The core state and event interfaces in Circuit are CircuitUiState and CircuitUiEvent. All state and event types should implement/extend these marker interfaces.

Presenters are simple functions that determine and return composable states. UIs are simple functions that render states. Uis can emit events via eventSink properties in state classes, which presenters then handle. These are the core building blocks!

States should be @Stable; events should be @Immutable.

Wait, event callbacks in state types?

Yep! This may feel like a departure from how you’ve written UDF patterns in the past, but we really like it. We tried different patterns before with event Flows and having Circuit internals manage these for you, but we found they came with tradeoffs and friction points that we could avoid by just treating event emissions as another aspect of state. The end result is a tidier structure of state + event flows.

  • Simpler cognitive overheads due to not always using Flow for events, which comes with caveats in compose (wrapping operators in remember calls, pipelining nested event flows, etc)
  • Simple event-less UIs – state just doesn’t have an event sink.
  • Simpler testing – no manual event flow needed. You end up writing more realistic tests where you tick along your presenter by emitting with its returned states directly.
  • Different state types can have different event handling (e.g. Click may not make sense for Loading states).
  • No internal ceremony around setting up a Channel and multicasting event streams.
  • No risk of dropping events (unlike Flow).


Currently, while functions are treated as implicitly Stable by the compose compiler, they’re not skippable when they’re non-composable Unit-returning lambdas with equal-but-unstable captures.

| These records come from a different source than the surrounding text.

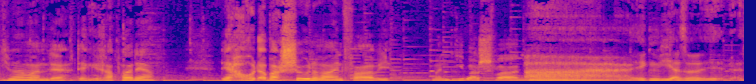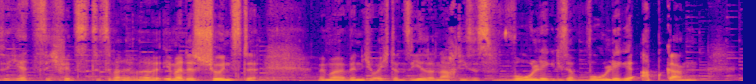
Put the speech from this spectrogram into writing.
lieber Mann, der, der Grapper, der, der haut aber schön rein, Fabi. Mein lieber Schwan. Ah, irgendwie, also, also jetzt, ich finde es, immer, immer, immer das Schönste, wenn man, wenn ich euch dann sehe, danach dieses wohlige, dieser wohlige Abgang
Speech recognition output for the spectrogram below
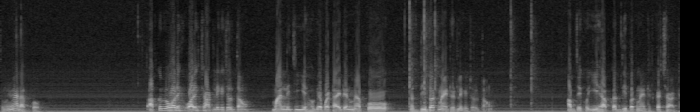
समझ में आपको? आपको मैं और एक और एक चार्ट लेके चलता हूँ। मान लीजिए ये हो गया आपका टाइटन मैं आपको दीपक नाइट्रेट लेके चलता हूँ। अब देखो, ये है आपका दीपक नाइट्रेट का चार्ट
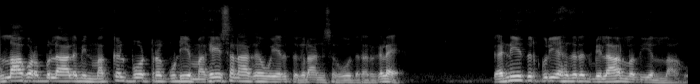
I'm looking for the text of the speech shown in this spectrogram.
அல்லாஹு ரபுல் ஆலமின் மக்கள் போற்றக்கூடிய மகேசனாக உயர்த்துகிறான் சகோதரர்களே. கண்ணியத்திற்குரிய ஹசரத் பிலால் ரதி அல்லாஹூ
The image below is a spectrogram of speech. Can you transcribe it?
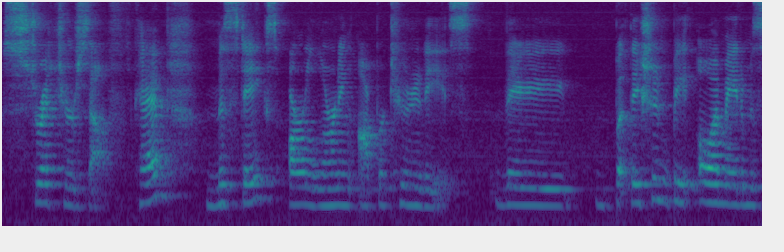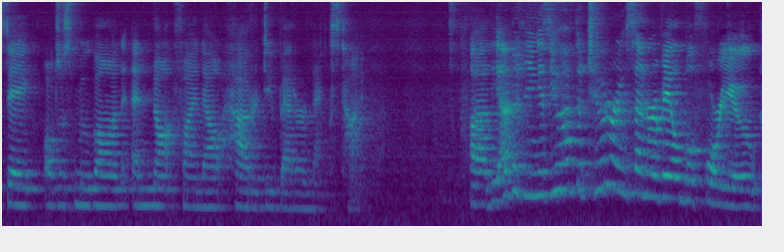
stretch yourself, okay? Mistakes are learning opportunities. They, but they shouldn't be, oh, I made a mistake, I'll just move on and not find out how to do better next time. Uh, the other thing is you have the tutoring center available for you.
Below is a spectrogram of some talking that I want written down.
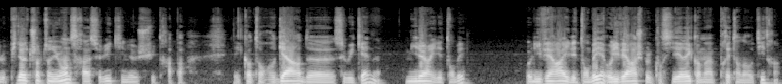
le pilote champion du monde sera celui qui ne chutera pas. Et quand on regarde euh, ce week-end, Miller, il est tombé. Oliveira, il est tombé. Oliveira, je peux le considérer comme un prétendant au titre, hein,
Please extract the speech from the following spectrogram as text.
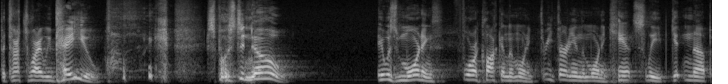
but that's why we pay you. supposed to know. It was mornings, four o'clock in the morning, 3:30 in the morning, can't sleep, getting up,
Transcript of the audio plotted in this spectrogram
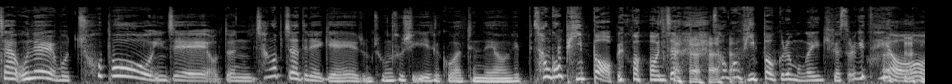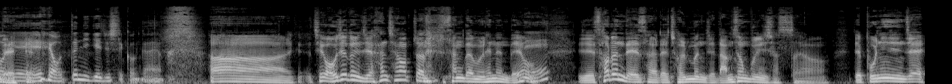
자, 오늘 뭐 초보 이제 어떤 창업자들에게 좀 좋은 소식이 될 것 같은데요. 성공 비법. 혼자 성공 비법 그럼 뭔가 귀가 쏠깃해요. 네. 예, 어떤 얘기 해 주실 건가요? 아, 제가 어제도 이제 한 창업자를 상담을 했는데요. 네. 이제 34살의 젊은 이제 남성분이셨어요. 본인이 이제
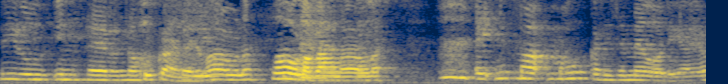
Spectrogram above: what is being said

This may change though, and would be another free benefit for this case.

A longer-form writeup can be found in this PR.